Awards & Achievements
Anais Nin was a part of several movements such as the surrealist movement of the 1930s, the Avant Garde movement of the 1940s and the feminist movement of the 1960s. As a result of her social and literary propaganda she was awarded a doctorate degree in 1973 from the ‘Philadelphia College of Art’ as a contribution to literature.
Owing to her dauntless use of sentiment and her ability to compose vulnerable pieces of literature, she was elected to the United States National Institute of Arts and Letters 1974.
Personal Life & Legacy

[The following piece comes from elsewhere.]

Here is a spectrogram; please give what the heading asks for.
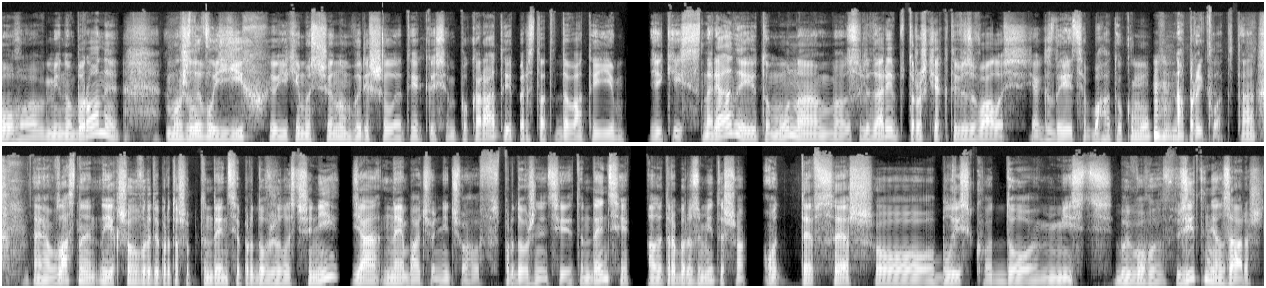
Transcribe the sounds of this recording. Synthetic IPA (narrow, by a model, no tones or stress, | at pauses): ɔɦɔmʲinɔbɔɾɔnɪmɔʒlˠɪʋɔjixjɐkʲɪmɔsʲt͡ʃɪnɔmʋɪɾʲiʃɪlˠɪjɐkɛsʲpɔkɐɾɑt̪ɪipeɾest̪ɑt̪ɪd̪ɐʋɑt̪ɪjim | jɐkʲisʲsnɐɾʲad̪ɪit̪ɔmunɐsɔlʲɪd̪ɑɾʲit̪ɾɔʃkɪɐkt̪ɪʋʲizʊʋɑlˠɔsʲjɐkzd̪ɐjɛt͡sʲːɐbɐɦɑt̪ɔkɔmunɐpɾɪklˠɐ̰d̪̥ːɑʋlˠɑsnɛjɐkʃt͡ʃɔɦɔʋɔɾɪt̪ɪpɾɔt̪ɛʃt͡ʃɔb̚t̪end̪ɛnʲt͡sʲijɐpɾɔd̪ɔwʒɪlˠɐsʲt͡ʃɪnʲijanɛbɑt͡ʃʊnʲit͡ʃɔɦɔspɾɔd̪ɔwʒenʲːɐt͡sʲijit̪end̪ɛnʲt͡sʲijiɐlˠɛt̪ɾɛbɐɾɔzʊmʲit̪ɪʃt͡ʃɔɔt̪ːɛwsɛʃt͡ʃɔblˠɪsʲkʰɔd̪ɔmʲisʲtʲbɔjɔʋɔɦɔzʲit̪enʲːɐzɑɾɐʃ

Even after the annulment of her marriage with her second husband Pole in 1966, she continued to live with him until her death; he was given all the rights to her literary works and thus he published many of her novels that she herself hadn’t.
She died in Los Angeles on January 14, 1977 after suffering with cancer for almost three years. She was 74 years old.
Though she was raised a Roman-Catholic, she desired to cremate her body instead of burying it. Her ashes were sprinkled over the Santa Monica Bay in Mermaid Cove.
In honour of her most contentious piece of literature, Philip Kaufman directed the film ‘Henry & June’ in the year 1990. Her character was enacted by the famous Maria de Medeiros.
In reverence of her work, Steven Reigns organised an event called ‘Anais Nin @ 105’ at Hammer Museum in 2008.
Anais chose to have no children. However she became pregnant several times and aborted the foetuses.